Coloured image of the interior of the Music Room at the Vauxhall Gardens in the mid 18th century.

Vauxhall Gardens Music Room: c.1770

Coloured image of the interior of the Music Room at the Vauxhall Gardens in the mid 18th century. ID no. Z1425

The composer best associated with Vauxhall Gardens was George Frideric Handel, who came to England as the Kapellmeister, or master of music, to King George I. Fashionable and well-connected, many of his pieces were performed in the gardens during the 1730s and 1740s, including the Vauxhall Hornpipe, written especially for the venue. When Handel’s Music for the Royal Fireworks was first rehearsed in the gardens, on the 21st of April 1749, 12,000 Londoners rushed to hear it. This reportedly caused a three hour traffic jam as carriages tried to cross London Bridge to get there; then the only bridge within the city. Events like this were the eighteenth-century equivalent of going to see Beyoncé perform at Wembley; and Handel was the star. So famous was the composer, and so closely linked to the gardens, that the proprietor Jonathan Tyers commissioned a statue of him. This was made by the leading sculptor Louis-François Roubiliac, and erected at Vauxhall in 1738.

Ranelagh also had its share of celebrity musicians. In 1764, the star of a charitable benefit concert was the eight-year-old Wolfgang Amadeus Mozart, who performed his own compositions on the harpsichord and piano. Londoners went into raptures at his youth and skill, and one newspaper described him as ‘the celebrated and astonishing Master Mozart, […] justly esteemed the most extraordinary Prodigy, and most amazing Genius, that has appeared in any Age.’ If Handel was an eighteenth-century rock star, seeing the young Mozart at Ranelagh might be the equivalent to being at an early Beatles gig.

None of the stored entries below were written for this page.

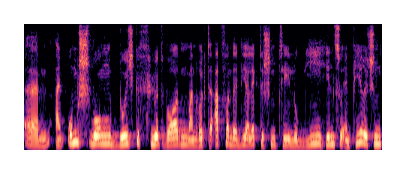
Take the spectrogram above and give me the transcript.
ähm, ein Umschwung durchgeführt worden. Man rückte ab von der dialektischen Theologie hin zur empirischen.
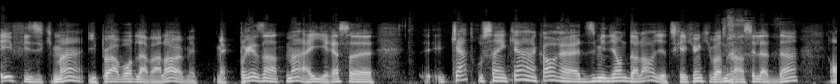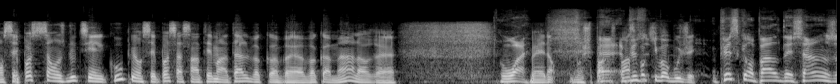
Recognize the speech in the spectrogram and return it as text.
et physiquement, il peut avoir de la valeur. Mais, mais présentement, il reste euh, 4 ou 5 ans encore à 10 millions de dollars? Y a-t-il quelqu'un qui va se lancer là-dedans? On ne sait pas si son genou tient le coup, puis on ne sait pas si sa santé mentale va, va, comment. Alors, euh, ouais. Ben non, je pense, je pense pas qu'il va bouger. Puisqu'on parle d'échange,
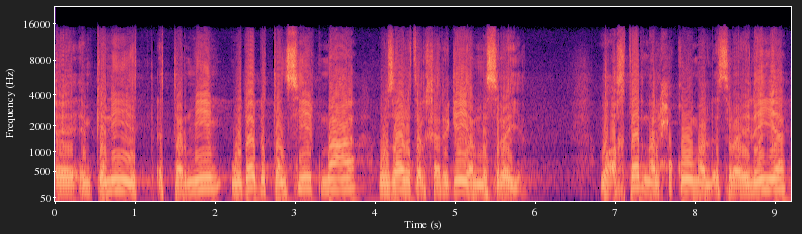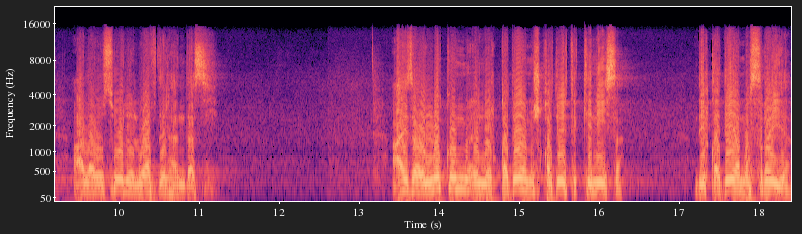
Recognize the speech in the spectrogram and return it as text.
آه، إمكانية الترميم وده بالتنسيق مع وزارة الخارجية المصرية. وأخترنا الحكومة الإسرائيلية على وصول الوفد الهندسي. عايز أقول لكم إن القضية مش قضية الكنيسة دي قضية مصرية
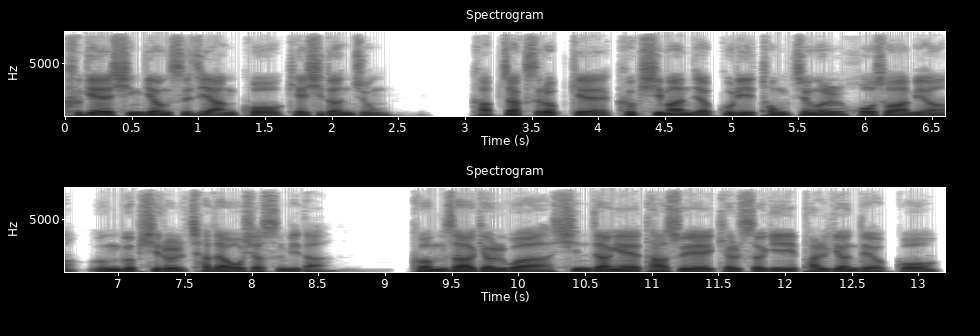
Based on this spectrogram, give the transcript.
크게 신경 쓰지 않고 계시던 중 갑작스럽게 극심한 옆구리 통증을 호소하며 응급실을 찾아오셨습니다. 검사 결과 신장의 다수의 결석이 발견되었고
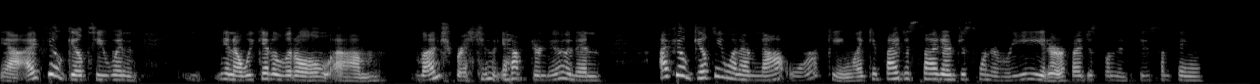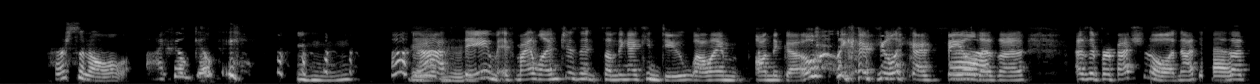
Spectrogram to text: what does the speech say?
Yeah. I feel guilty when you know we get a little um lunch break in the afternoon and I feel guilty when I'm not working. Like if I decide I just want to read or if I just want to do something personal, I feel guilty. mm-hmm. Yeah, mm-hmm. same. If my lunch isn't something I can do while I'm on the go, like I feel like I've failed yeah. as a as a professional and that's yes. that's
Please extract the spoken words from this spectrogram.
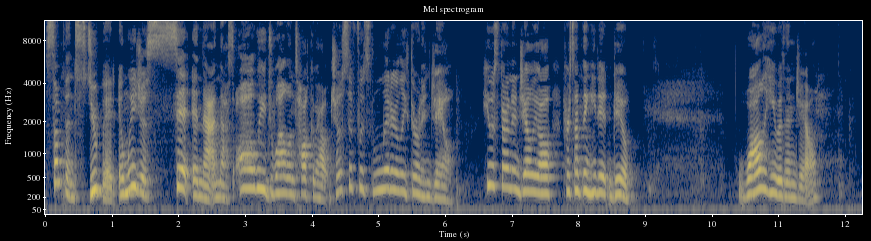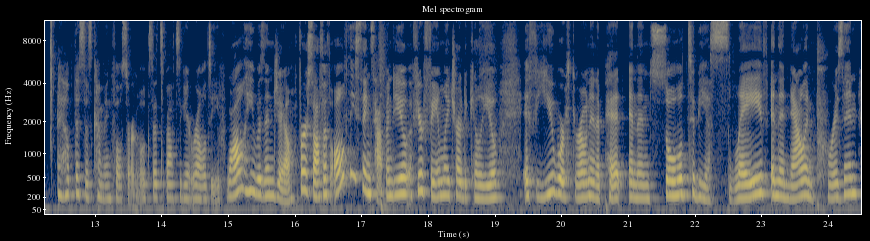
something stupid and we just sit in that and that's all we dwell and talk about. Joseph was literally thrown in jail. He was thrown in jail, y'all, for something he didn't do. While he was in jail, I hope this is coming full circle because it's about to get real deep. While he was in jail, first off, if all of these things happened to you, if your family tried to kill you, if you were thrown in a pit and then sold to be a slave and then now in prison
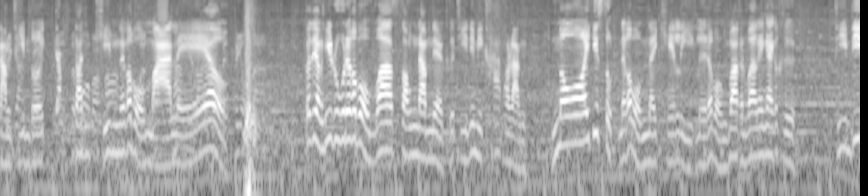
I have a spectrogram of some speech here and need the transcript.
นำทีมโดยกัปตันคิมนะครับผมมาแล้ว ก็อย่างที่รู้นะครับผมว่าซองนำเนี่ยคือทีมที่มีค่าพลังน้อยที่สุดนะครับผมในเคลีกเลยนะครับผมว่ากันว่าง่าย ๆ ก็คือ ทีมที่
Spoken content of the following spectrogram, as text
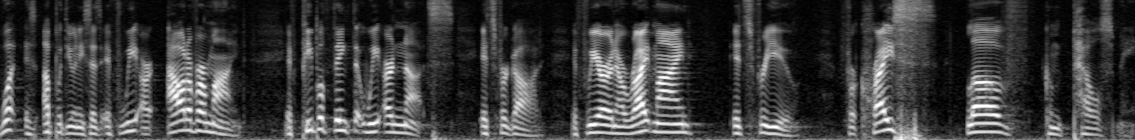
What is up with you? And he says, If we are out of our mind, if people think that we are nuts, it's for God. If we are in our right mind, it's for you. For Christ's love compels me.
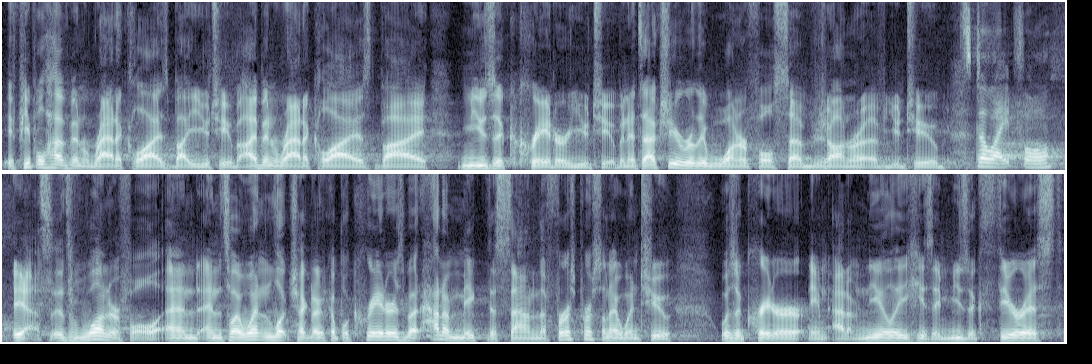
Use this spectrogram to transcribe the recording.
if people have been radicalized by YouTube, I've been radicalized by music creator YouTube. And it's actually a really wonderful subgenre of YouTube. It's delightful. Yes, it's wonderful. And, and so I went and looked, checked out a couple of creators about how to make this sound. And the first person I went to was a creator named Adam Neely. He's a music theorist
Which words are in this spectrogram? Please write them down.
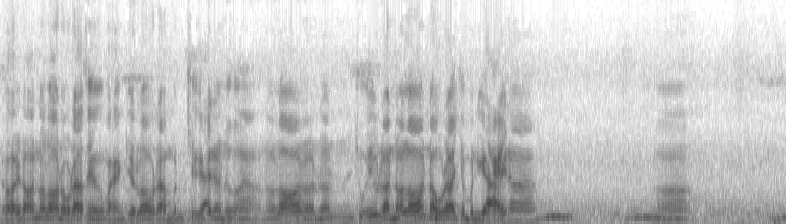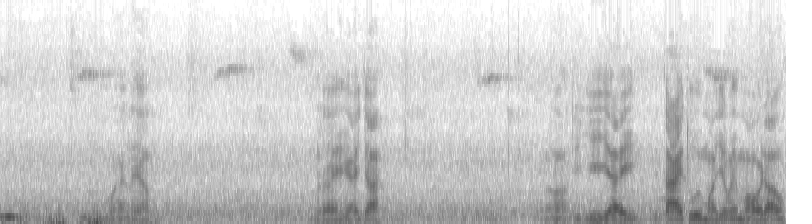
Rồi đó nó ló đầu ra theo các bạn? Chờ ló đầu ra mình sẽ gãi nó nữa. Nó ló rồi, nó chủ yếu là nó ló đầu ra cho mình gãi nó. Đó. Các bạn thấy không? Ở đây, gãi cho. Đó, cái gì vậy? Cái tay tôi mà chứ phải mồi đâu.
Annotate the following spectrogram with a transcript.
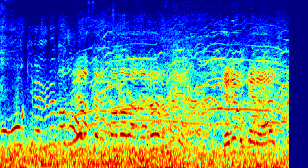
¡Oh, ¡He acertado al agarrarme! Creo que era esto.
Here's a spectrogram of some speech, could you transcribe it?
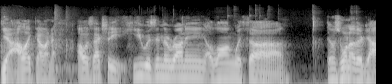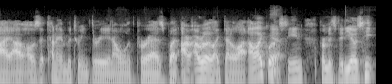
Yeah, I like that one. I was actually he was in the running along with uh there was one other guy. I, I was kind of in between three, and I went with Perez, but I, I really like that a lot. I like what Yeah. I've seen from his videos. He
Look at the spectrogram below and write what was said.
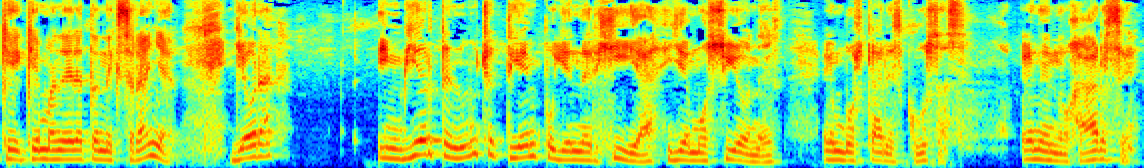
qué, qué manera tan extraña. Y ahora invierten mucho tiempo y energía y emociones en buscar excusas, en enojarse,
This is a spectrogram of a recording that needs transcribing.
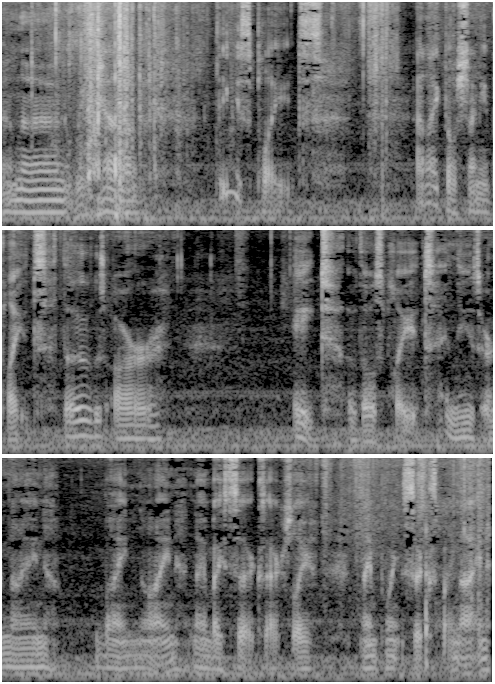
And then we have these plates. I like those shiny plates. Those are eight of those plates. And these are nine by nine, nine by six actually. 9.6 by 9.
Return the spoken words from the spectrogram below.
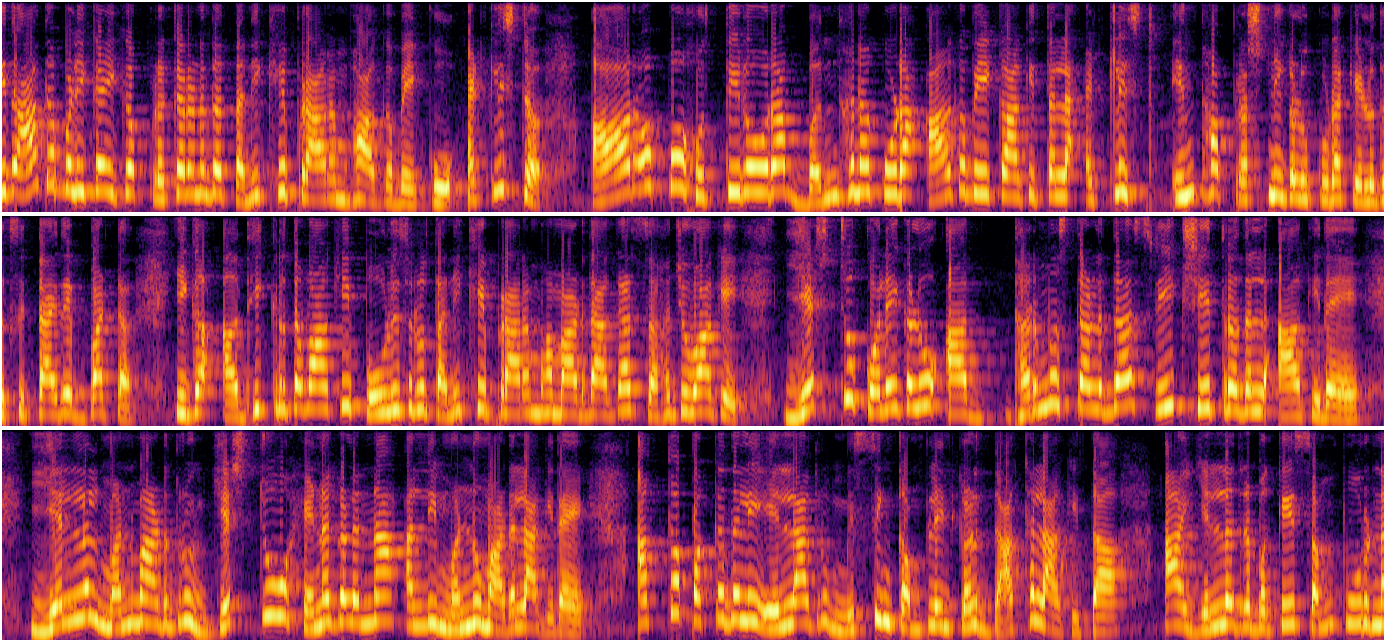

Both gardens had dedicated buildings for musical performances. Ranelagh, which opened in 1741, was dominated by a vast rotunda, 120 feet wide and built in the fashionable rococo style. It had a concert space at its centre and private boxes, lounges and gaming rooms around the perimeter. Vauxhall, its older rival, originally had an octagonal orchestra stand, with the performers on a high platform so that all could see and hear them. Built in a classical style, it may have been the first structure in Britain purpose-built for musical performance. Not to be outdone by Ranelagh, Tyers built a rotunda in Vauxhall for wet-weather concerts, which opened in 1748.

By the 1790s, the clientele of the pleasure gardens was changing, and so were their demands. When management of Vauxhall passed out of the Tyers’ direct control, the new proprietor introduced a variety of entertainments, such as hot air balloon demonstrations and – after 1816 - acrobatics. These were undoubtedly popular, but seen as downmarket novelties rather than high culture. The music changed accordingly, with precedence given to popular ballads and country dances. Vauxhall and its rival pleasure gardens were still places to hear music but, in the final decades of their existence, no longer the innovative venues they had once been.